3

I am a second semester PhD student. I have no publications until now. In the lab I am currently, we use some sort of academic journal to keep track of our progress. Due to classes and TA workload I did not make research progress for two weeks. When I saw my advisor I had not properly structured my journal update. To make things worse when he asked me how much time I did spend on non research activities I was unable to answer as I did not keep track of time.

This discussion ended up with my advisor saying that he might have to convert me to a master's student if I progress like that. He fears I may not be able to make any research progress within the semester with the current rate. He mentioned this warning will be given only once. He said that I should have adapted to the lab's pace until now.

I recognize that my progress was not appropriate, neither was the way to report this through the journal. However, I felt that being converted to a master student is something I really want to avoid.

Therefore I want to try really hard as my goal is the Ph.D. However, doubts have clouded my head and I felt I may also have a collaboration issue. I may need to look for another advisor too, although I still believe that if I don't improve something like that may happen again regardless of advisor.

I believe my advisor is a really good and experienced scientist and I respect him, although he can be harsh at times, but:

  • He has converted other PhD students to Master status in the past (at least twice).
  • Also, he is very busy and it is not possible for him to discuss research with me for more than 20 minutes per week. (Although some weeks he does not have time at all.)

  • Other students of the lab manage to make appropriate progress but most of them seem quite dissatisfied in general.

  • Another thing I did not like, is that my advisor encouraged some students to publish survey papers. However afterward he mentioned that they can not yet graduate as the 6 papers he wants us to publish can only be research related and not surveys.

In this post, I tried to give both my failings and my worries.

What are your suggestions for my situation?

Should I ignore all these and just try harder or should I change my course of action? Or do both?

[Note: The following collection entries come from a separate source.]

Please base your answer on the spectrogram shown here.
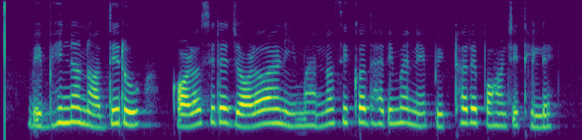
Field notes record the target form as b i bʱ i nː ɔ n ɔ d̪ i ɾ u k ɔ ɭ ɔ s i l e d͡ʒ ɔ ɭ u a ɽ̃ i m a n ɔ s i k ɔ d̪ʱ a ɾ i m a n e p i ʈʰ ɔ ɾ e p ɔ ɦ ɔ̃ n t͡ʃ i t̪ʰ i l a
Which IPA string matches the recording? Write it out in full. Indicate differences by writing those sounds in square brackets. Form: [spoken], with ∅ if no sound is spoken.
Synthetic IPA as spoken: b i bʱ i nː ɔ n ɔ d̪ i ɾ u k ɔ ɭ ɔ s i [ɾ] e d͡ʒ ɔ ɭ [ɔ] a ɽ̃ i m a n ɔ s i k ɔ d̪ʱ a ɾ i m a n e p i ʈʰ ɔ ɾ e p ɔ ɦ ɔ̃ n t͡ʃ i t̪ʰ i l [e]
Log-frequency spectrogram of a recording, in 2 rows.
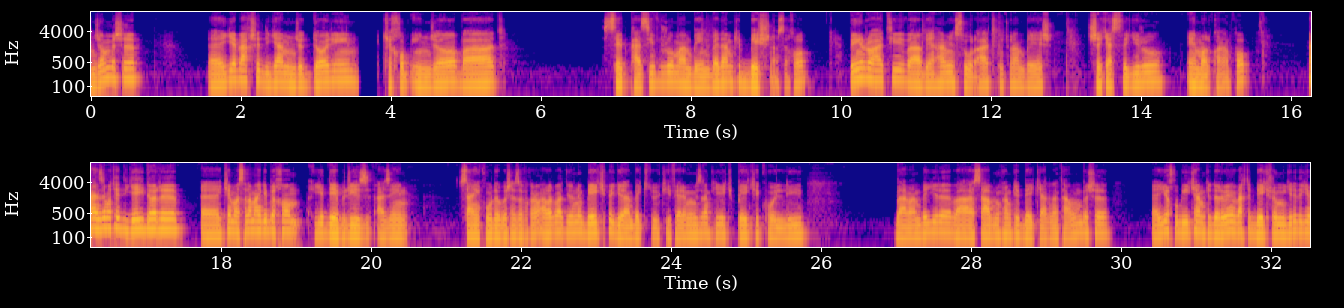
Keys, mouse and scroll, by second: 3.5 space, 4.3 click, 8.1 space, 10.1-10.8 middle drag, 11.5 click, 13.1 shift+middle drag, 20.6-21.0 shift+middle drag, 21.2 middle click, 22.2-32.5 drag.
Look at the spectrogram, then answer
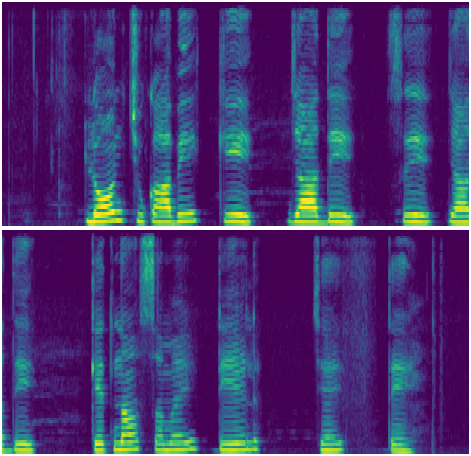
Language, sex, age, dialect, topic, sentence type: Magahi, female, 18-24, Southern, banking, question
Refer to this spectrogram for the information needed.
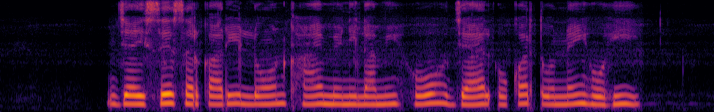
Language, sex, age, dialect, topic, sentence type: Chhattisgarhi, female, 18-24, Northern/Bhandar, banking, question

closed as too broad by Brian Borchers, user3209815, gman, David Richerby, user2390246 Oct 10 '16 at 12:56

Please edit the question to limit it to a specific problem with enough detail to identify an adequate answer. Avoid asking multiple distinct questions at once. See the How to Ask page for help clarifying this question. If this question can be reworded to fit the rules in the help center, please edit the question.

  • is the 'academic journal' you speak of to keep track of your progress an electronic logbook or some method of documenting and logging your work? It sounds as if it is, do you not think it is important to document what you do in the format that is required? – Carol Oct 9 '16 at 12:37
  • Unless you can make this question more general, ie applicable to people other than yourself, I think it's off-topic, as none of us can know whether your advisor's view is reasonable. Are there any other members of academic staff who know your work and know your advisor who you could turn to for advice? – Flyto Oct 9 '16 at 18:59
2

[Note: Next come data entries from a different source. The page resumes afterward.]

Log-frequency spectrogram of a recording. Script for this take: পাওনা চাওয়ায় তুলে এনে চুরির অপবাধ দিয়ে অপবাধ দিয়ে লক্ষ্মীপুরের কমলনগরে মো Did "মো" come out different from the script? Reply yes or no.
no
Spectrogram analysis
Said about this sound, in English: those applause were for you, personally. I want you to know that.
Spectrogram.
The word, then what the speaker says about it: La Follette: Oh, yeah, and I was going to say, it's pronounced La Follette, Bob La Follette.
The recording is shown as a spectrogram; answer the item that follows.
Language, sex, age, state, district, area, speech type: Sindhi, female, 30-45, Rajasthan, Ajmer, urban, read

You have identified both strengths and weaknesses in your advisor, and pros and cons to staying the course. This is constructive.

One important thing I couldn't find in your assessment, though, was an overview of what the alternatives are. In other words, are there any other professors that would be a good fit for you?

If not, then I suggest, first, that you find some additional mentors, since 20 minutes per week, on an irregular basis, is not much. Second, that you get really good at writing those journal entries. On weeks when you have some extra stuff to report, file it privately, so you have something to pad your entry with on a week that might not look very impressive.

(If yes, then take a class from the other possible advisor, to get to know him or her. And don't burn your bridges prematurely with your current advisor.)

2

It is normal this issue makes you upset as it will have a huge impact on your future. Everybody has doubts, and it is good to explore them and not to rush into things wihtout thinking.

First, about your advisor : he seems to be a respectable person (as you say it yourself) so what he is saying needs to be heard. Maybe you are not meant to do a PhD and it will be better to do a master. You need to ask yourself why a PhD is important for you?, is it mandatory for the professional goals you want to achieve? Are you willing to sacrifice (hobbies for examples) and work more for it?

If you think your advisor doesn't spend enought time with you, you should say it to him and ask him to provide help : by himself or to appoint to you a more senior student.

Final question you should ask yourself and maybe the most important one: besides your advisor, the puplications and other things, do you enjoy studying/working on the content of the PhD?

  • 1
    Maixem, I think this earlier question from the OP may be relevant academia.stackexchange.com/questions/56716/… – Yemon Choi Oct 9 '16 at 12:41
  • It a possible that that is the case, but it's also possible that that isn't the case. I wouldn't go too strong in discouraging this guy without info. – Flyto Oct 9 '16 at 18:58

Not the answer you're looking for? Browse other questions tagged or ask your own question.